» THE PROBLEM
Reproduce the data below exactly. Skip the pictures.

» ENTRIES SHOWN

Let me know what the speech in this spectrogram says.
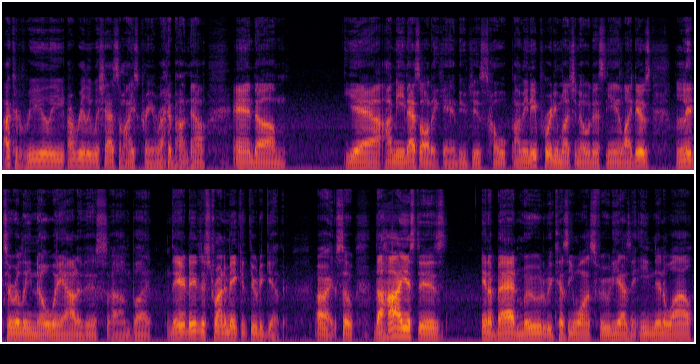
I could really, I really wish I had some ice cream right about now. And, um, yeah, I mean, that's all they can do. Just hope. I mean, they pretty much know this the end. Like, there's literally no way out of this. Um, but they're, they're just trying to make it through together. All right. So the highest is in a bad mood because he wants food he hasn't eaten in a while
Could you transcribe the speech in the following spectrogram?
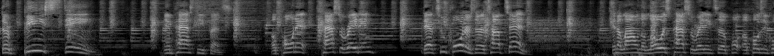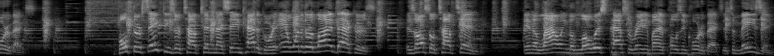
They're beasting in pass defense. Opponent passer rating, they have two corners that are top 10 in allowing the lowest passer rating to opposing quarterbacks. Both their safeties are top 10 in that same category, and one of their linebackers is also top 10 in allowing the lowest passer rating by opposing quarterbacks. It's amazing.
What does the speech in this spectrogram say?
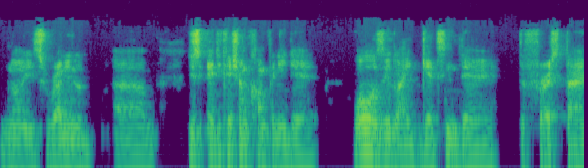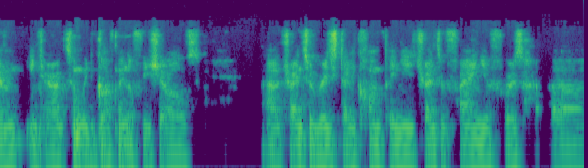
you know is running um, this education company there, what was it like getting there the first time interacting with government officials? uh, trying to register the company, trying to find your first uh,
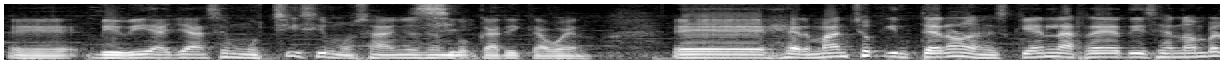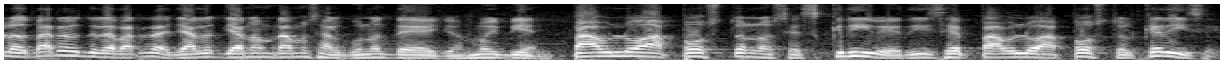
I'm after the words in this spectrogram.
eh, vivía ya hace muchísimos años en Bucarica. Bueno, eh, Germancho Quintero nos escribe en las redes, dice, nombre los barrios de la barrera, ya, ya nombramos algunos de ellos, muy bien. Pablo Apóstol nos escribe, dice Pablo Apóstol, ¿qué dice?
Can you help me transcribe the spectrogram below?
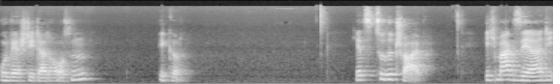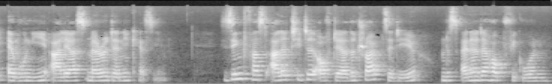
und wer steht da draußen? Icke. Jetzt zu The Tribe. Ich mag sehr die Ebony alias Mary Danny Cassie. Sie singt fast alle Titel auf der The Tribe CD und ist eine der Hauptfiguren.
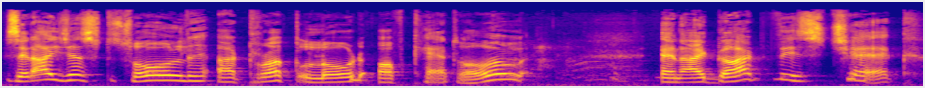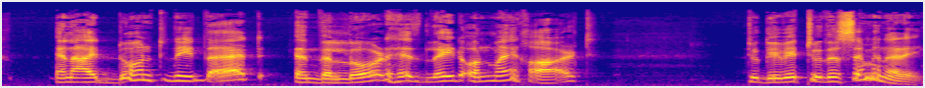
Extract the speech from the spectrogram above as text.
He said, I just sold a truckload of cattle and I got this check and I don't need that. And the Lord has laid on my heart to give it to the seminary.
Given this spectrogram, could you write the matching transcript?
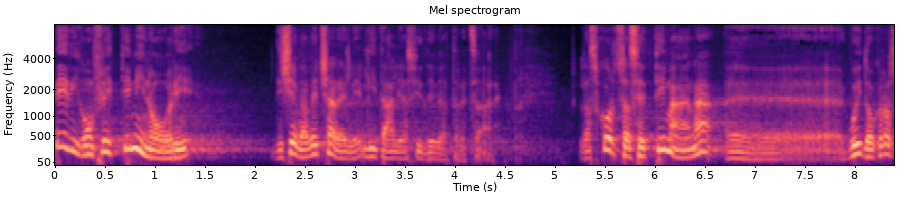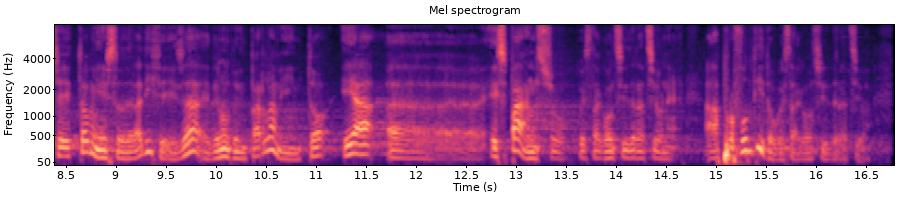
Per i conflitti minori, diceva Vecciarelli, l'Italia si deve attrezzare. La scorsa settimana eh, Guido Crosetto, ministro della Difesa, è venuto in Parlamento e ha eh, espanso questa considerazione, ha approfondito questa considerazione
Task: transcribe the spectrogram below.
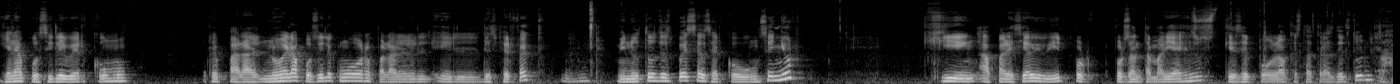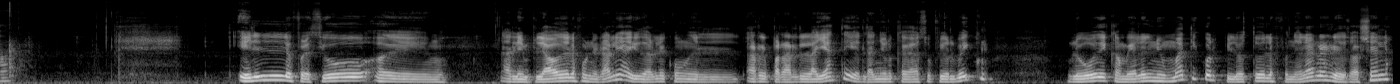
Y era posible ver cómo reparar, no era posible cómo reparar el, desperfecto. Minutos después se acercó un señor, quien aparecía vivir por, por Santa María de Jesús, que es el poblado que está atrás del túnel. Él le ofreció eh, al empleado de la funeraria ayudarle con el, a reparar la llanta y el daño que había sufrido el vehículo. Luego de cambiar el neumático, el piloto de la funeraria regresó a Shela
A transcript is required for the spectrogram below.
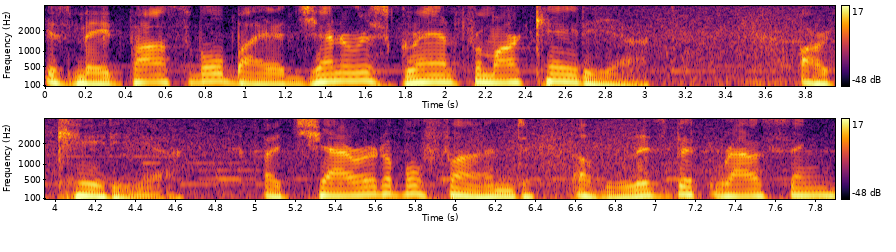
is made possible by a generous grant from Arcadia. Arcadia, a charitable fund of Lisbet Rausing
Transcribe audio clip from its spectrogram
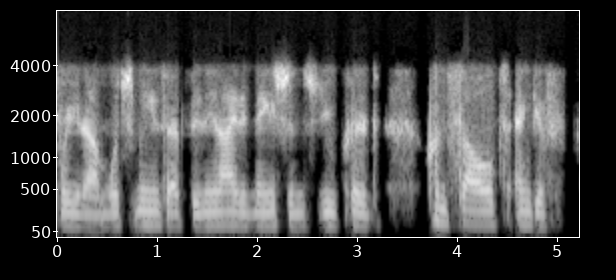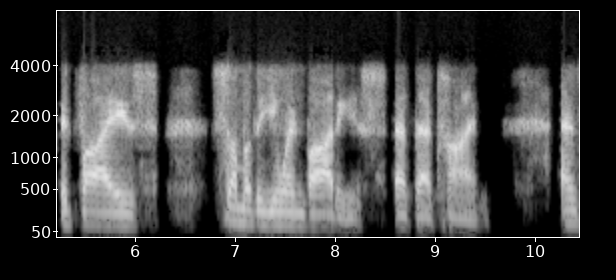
freedom, which means that in the United Nations you could consult and give advise some of the UN bodies at that time. And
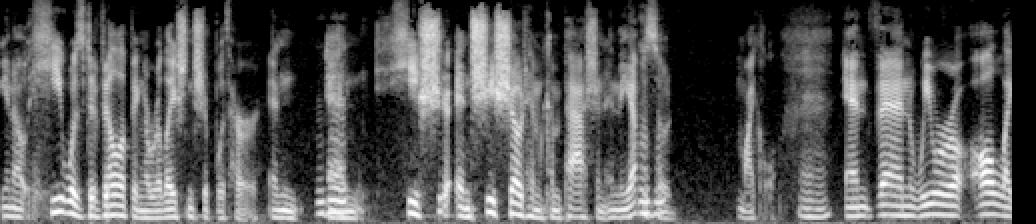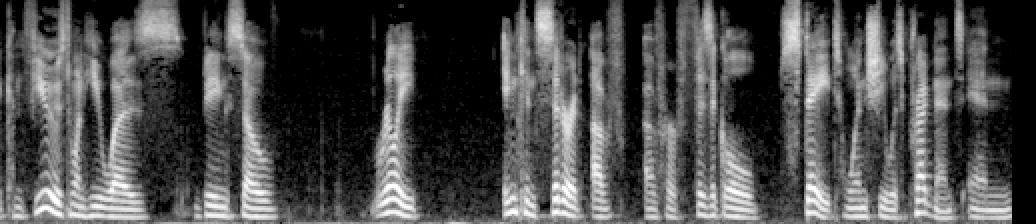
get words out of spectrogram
you know he was developing a relationship with her, and mm-hmm. and he sh- and she showed him compassion in the mm-hmm. episode, Michael, mm-hmm. and then we were all like confused when he was being so really inconsiderate of of her physical state when she was pregnant in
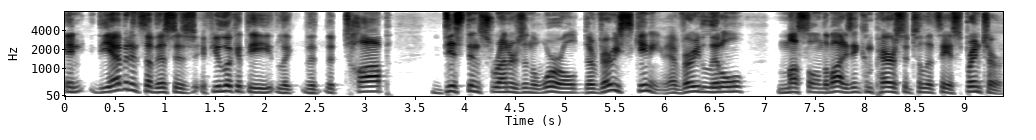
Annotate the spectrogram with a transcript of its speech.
And the evidence of this is if you look at the like the, the top distance runners in the world, they're very skinny. They have very little muscle in the bodies in comparison to let's say a sprinter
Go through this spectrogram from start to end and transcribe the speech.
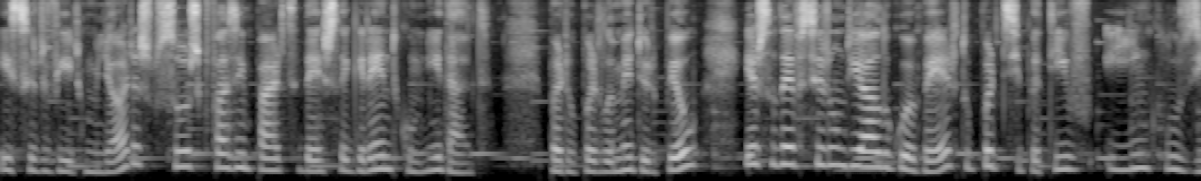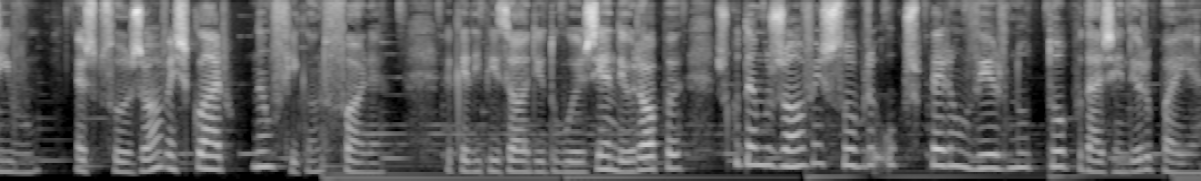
e servir melhor as pessoas que fazem parte desta grande comunidade. Para o Parlamento Europeu, este deve ser um diálogo aberto, participativo e inclusivo. As pessoas jovens, claro, não ficam de fora. A cada episódio do Agenda Europa, escutamos jovens sobre o que esperam ver no topo da agenda europeia.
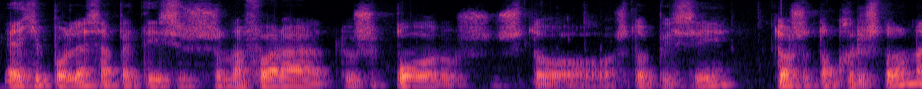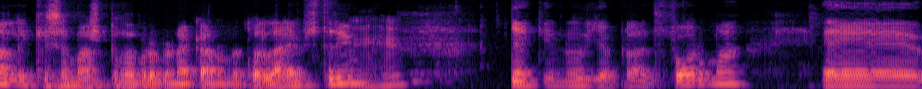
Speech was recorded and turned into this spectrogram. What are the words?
έχει πολλές απαιτήσεις όσον αφορά τους πόρους στο, στο PC, τόσο των χρηστών, αλλά και σε εμάς που θα πρέπει να κάνουμε το live stream. Μια καινούργια πλατφόρμα. Ε,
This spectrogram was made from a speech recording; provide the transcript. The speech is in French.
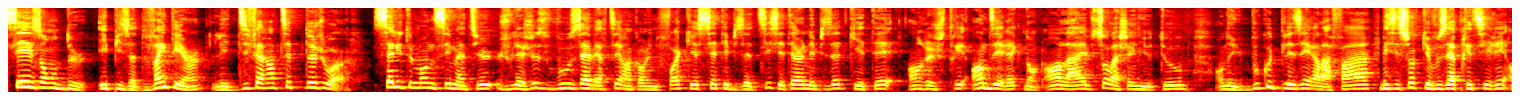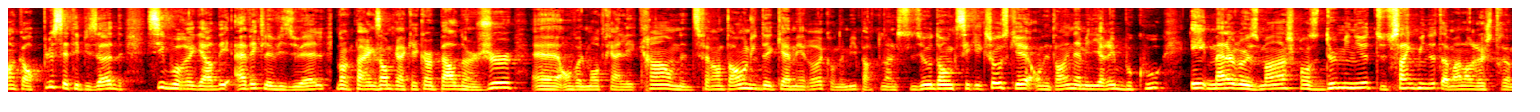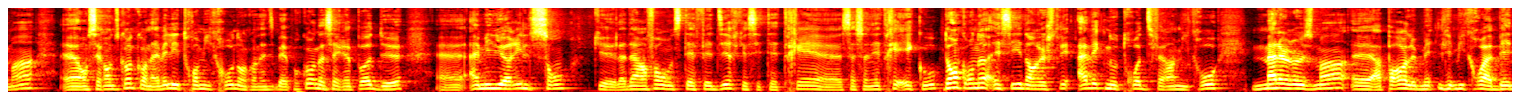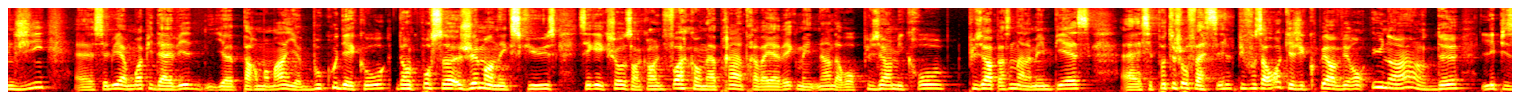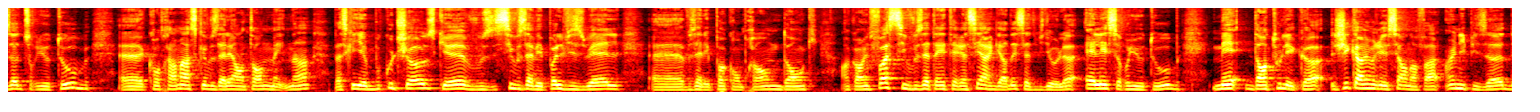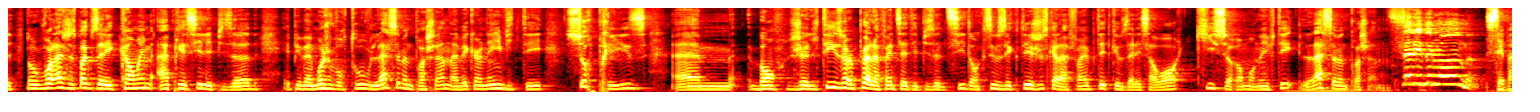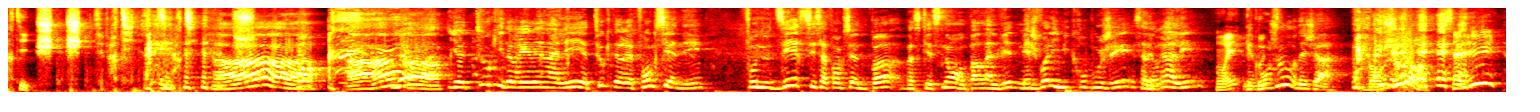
Saison 2, épisode 21, les différents types de joueurs. Salut tout le monde, c'est Mathieu. Je voulais juste vous avertir encore une fois que cet épisode-ci, c'était un épisode qui était enregistré en direct, donc en live sur la chaîne YouTube. On a eu beaucoup de plaisir à la faire, mais c'est sûr que vous apprécierez encore plus cet épisode si vous regardez avec le visuel. Donc par exemple, quand quelqu'un parle d'un jeu, euh, on va le montrer à l'écran, on a différents angles de caméra qu'on a mis partout dans le studio. Donc c'est quelque chose qu'on est en train d'améliorer beaucoup. Et malheureusement, je pense deux minutes, cinq minutes avant l'enregistrement, euh, on s'est rendu compte qu'on avait les trois micros, donc on a dit ben pourquoi on n'essaierait pas de euh, améliorer le son que la dernière fois on s'était fait dire que c'était très euh, ça sonnait très écho. Donc on a essayé d'enregistrer avec nos trois différents micros. Malheureusement, euh, à part le, les micros à Benji, celui à moi puis David, il y a par moment il y a beaucoup d'écho. Donc pour ça, je m'en excuse. C'est quelque chose encore une fois qu'on apprend à travailler avec maintenant d'avoir plusieurs micros plusieurs personnes dans la même pièce, euh, c'est pas toujours facile. Puis il faut savoir que j'ai coupé environ une heure de l'épisode sur YouTube, euh, contrairement à ce que vous allez entendre maintenant, parce qu'il y a beaucoup de choses que vous, si vous avez pas le visuel, euh, vous allez pas comprendre. Donc, encore une fois, si vous êtes intéressé à regarder cette vidéo-là, elle est sur YouTube. Mais dans tous les cas, j'ai quand même réussi à en faire un épisode. Donc voilà, j'espère que vous allez quand même apprécier l'épisode. Et puis ben moi, je vous retrouve la semaine prochaine avec un invité surprise. Bon, je le tease un peu à la fin de cet épisode-ci. Donc si vous écoutez jusqu'à la fin, peut-être que vous allez savoir qui sera mon invité la semaine prochaine. Salut tout le monde! C'est parti. Chut, chut, c'est parti. C'est parti. Ah! Là, Ah! il y a tout qui devrait bien aller, il y a tout qui devrait fonctionner. Faut nous dire si ça fonctionne pas, parce que sinon on parle dans le vide. Mais je vois les micros bouger, ça devrait aller. Oui, Mais écoute. bonjour déjà. Bonjour. Salut.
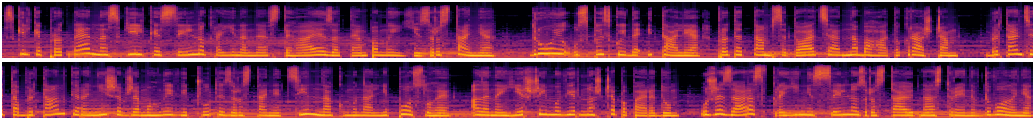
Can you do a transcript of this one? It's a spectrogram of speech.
скільки про те, наскільки сильно країна не встигає за темпами її зростання. Другою у списку йде Італія, проте там ситуація набагато краща. Британці та британки раніше вже могли відчути зростання цін на комунальні послуги, але найгірше ймовірно ще попереду. Уже зараз в країні сильно зростають настрої невдоволення,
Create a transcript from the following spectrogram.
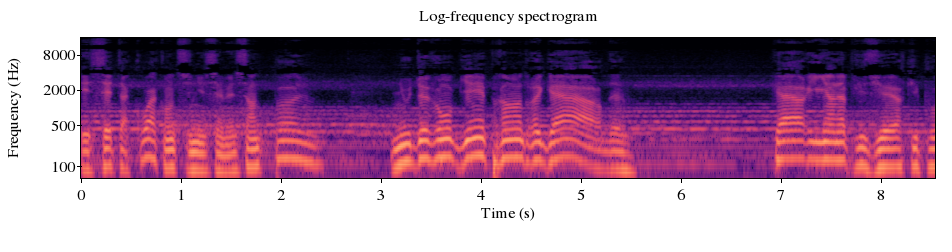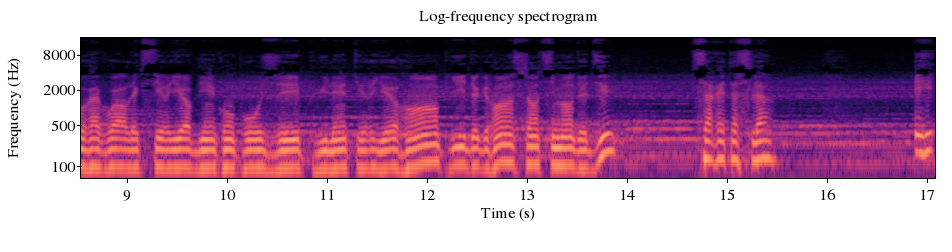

» SOLUTION TO THIS PROBLEM
Let me know what the speech in this spectrogram says.
I could really, I really wish I had some ice cream right about now. And, um, yeah, I mean, that's all they can do. Just hope. I mean, they pretty much know this the end. Like, there's literally no way out of this. Um, but they're, they're just trying to make it through together. All right. So the highest is in a bad mood because he wants food he hasn't eaten in a while
Could you transcribe the speech in the following spectrogram?
They're beasting in pass defense. Opponent passer rating, they have two corners that are top 10 in allowing the lowest passer rating to opposing quarterbacks. Both their safeties are top 10 in that same category, and one of their linebackers is also top 10 in allowing the lowest passer rating by opposing quarterbacks. It's amazing.
What does the speech in this spectrogram say?
you know is running um, this education company there, what was it like getting there the first time interacting with government officials? uh, trying to register the company, trying to find your first uh,
I'm after the words in this spectrogram.
eh, vivía ya hace muchísimos años en Bucarica. Bueno, eh, Germancho Quintero nos escribe en las redes, dice, nombre los barrios de la barrera, ya, ya nombramos algunos de ellos, muy bien. Pablo Apóstol nos escribe, dice Pablo Apóstol, ¿qué dice?
Can you help me transcribe the spectrogram below?
und wer steht da draußen? Icke. Jetzt zu The Tribe. Ich mag sehr die Ebony alias Mary Danny Cassie. Sie singt fast alle Titel auf der The Tribe CD und ist eine der Hauptfiguren.
Extract the speech from the spectrogram above as text.
He said, I just sold a truckload of cattle and I got this check and I don't need that. And the Lord has laid on my heart to give it to the seminary.
Given this spectrogram, could you write the matching transcript?
Per i conflitti minori, diceva Vecciarelli, l'Italia si deve attrezzare. La scorsa settimana eh, Guido Crosetto, ministro della Difesa, è venuto in Parlamento e ha eh, espanso questa considerazione, ha approfondito questa considerazione
Task: transcribe the spectrogram below.
Y era posible ver cómo reparar, no era posible cómo reparar el, desperfecto. Minutos después se acercó un señor, quien aparecía vivir por, por Santa María de Jesús, que es el poblado que está atrás del túnel. Él le ofreció eh, al empleado de la funeraria ayudarle con el, a reparar la llanta y el daño que había sufrido el vehículo. Luego de cambiar el neumático, el piloto de la funeraria regresó a Shela
A transcript is required for the spectrogram below.
is made possible by a generous grant from Arcadia. Arcadia, a charitable fund of Lisbet Rausing
Transcribe audio clip from its spectrogram
freedom, which means that in the United Nations you could consult and give advise some of the UN bodies at that time. And
get words out of spectrogram
you know he was developing a relationship with her, and mm-hmm. and he sh- and she showed him compassion in the mm-hmm. episode, Michael, mm-hmm. and then we were all like confused when he was being so really inconsiderate of of her physical state when she was pregnant in
Annotate the spectrogram with a transcript of its speech.
And the evidence of this is if you look at the like the, the top distance runners in the world, they're very skinny. They have very little muscle in the bodies in comparison to let's say a sprinter
Go through this spectrogram from start to end and transcribe the speech.
e servir melhor as pessoas que fazem parte desta grande comunidade. Para o Parlamento Europeu, este deve ser um diálogo aberto, participativo e inclusivo. As pessoas jovens, claro, não ficam de fora. A cada episódio do Agenda Europa, escutamos jovens sobre o que esperam ver no topo da agenda europeia.
Speech was recorded and turned into this spectrogram. What are the words?
έχει πολλές απαιτήσεις όσον αφορά τους πόρους στο, στο PC, τόσο των χρηστών, αλλά και σε εμάς που θα πρέπει να κάνουμε το live stream. Μια καινούργια πλατφόρμα. Ε,
This spectrogram was made from a speech recording; provide the transcript. The speech is in French.
Saison 2, épisode 21, les différents types de joueurs. Salut tout le monde, c'est Mathieu. Je voulais juste vous avertir encore une fois que cet épisode-ci, c'était un épisode qui était enregistré en direct, donc en live sur la chaîne YouTube. On a eu beaucoup de plaisir à la faire, mais c'est sûr que vous apprécierez encore plus cet épisode si vous regardez avec le visuel. Donc par exemple, quand quelqu'un parle d'un jeu, euh, on va le montrer à l'écran, on a différents angles de caméra qu'on a mis partout dans le studio. Donc c'est quelque chose qu'on est en train d'améliorer beaucoup. Et malheureusement, je pense deux minutes, cinq minutes avant l'enregistrement, euh, on s'est rendu compte qu'on avait les trois micros, donc on a dit ben pourquoi on n'essaierait pas de euh, améliorer le son que la dernière fois on s'était fait dire que c'était très euh, ça sonnait très écho. Donc on a essayé d'enregistrer avec nos trois différents micros. Malheureusement, euh, à part le, les micros à Benji, celui à moi puis David, il y a par moment il y a beaucoup d'écho. Donc pour ça, je m'en excuse. C'est quelque chose encore une fois qu'on apprend à travailler avec maintenant d'avoir plusieurs micros plusieurs personnes dans la même pièce, euh, c'est pas toujours facile. Puis il faut savoir que j'ai coupé environ une heure de l'épisode sur YouTube, euh, contrairement à ce que vous allez entendre maintenant, parce qu'il y a beaucoup de choses que vous, si vous avez pas le visuel, euh, vous allez pas comprendre. Donc, encore une fois, si vous êtes intéressé à regarder cette vidéo-là, elle est sur YouTube. Mais dans tous les cas, j'ai quand même réussi à en faire un épisode. Donc voilà, j'espère que vous allez quand même apprécier l'épisode. Et puis ben moi, je vous retrouve la semaine prochaine avec un invité surprise. Bon, je le tease un peu à la fin de cet épisode-ci. Donc si vous écoutez jusqu'à la fin, peut-être que vous allez savoir qui sera mon invité la semaine prochaine. Salut tout le monde! C'est parti. Chut, chut, c'est parti. C'est parti. Ah! Là, Ah! il y a tout qui devrait bien aller, il y a tout qui devrait fonctionner. Faut nous dire si ça fonctionne pas, parce que sinon on parle dans le vide. Mais je vois les micros bouger, ça devrait aller. Oui, Mais écoute. bonjour déjà. Bonjour. Salut.
Can you do a transcript of this one? It's a spectrogram of speech.
скільки про те, наскільки сильно країна не встигає за темпами її зростання. Другою у списку йде Італія, проте там ситуація набагато краща. Британці та британки раніше вже могли відчути зростання цін на комунальні послуги, але найгірше ймовірно ще попереду. Уже зараз в країні сильно зростають настрої невдоволення,
Create a transcript from the following spectrogram.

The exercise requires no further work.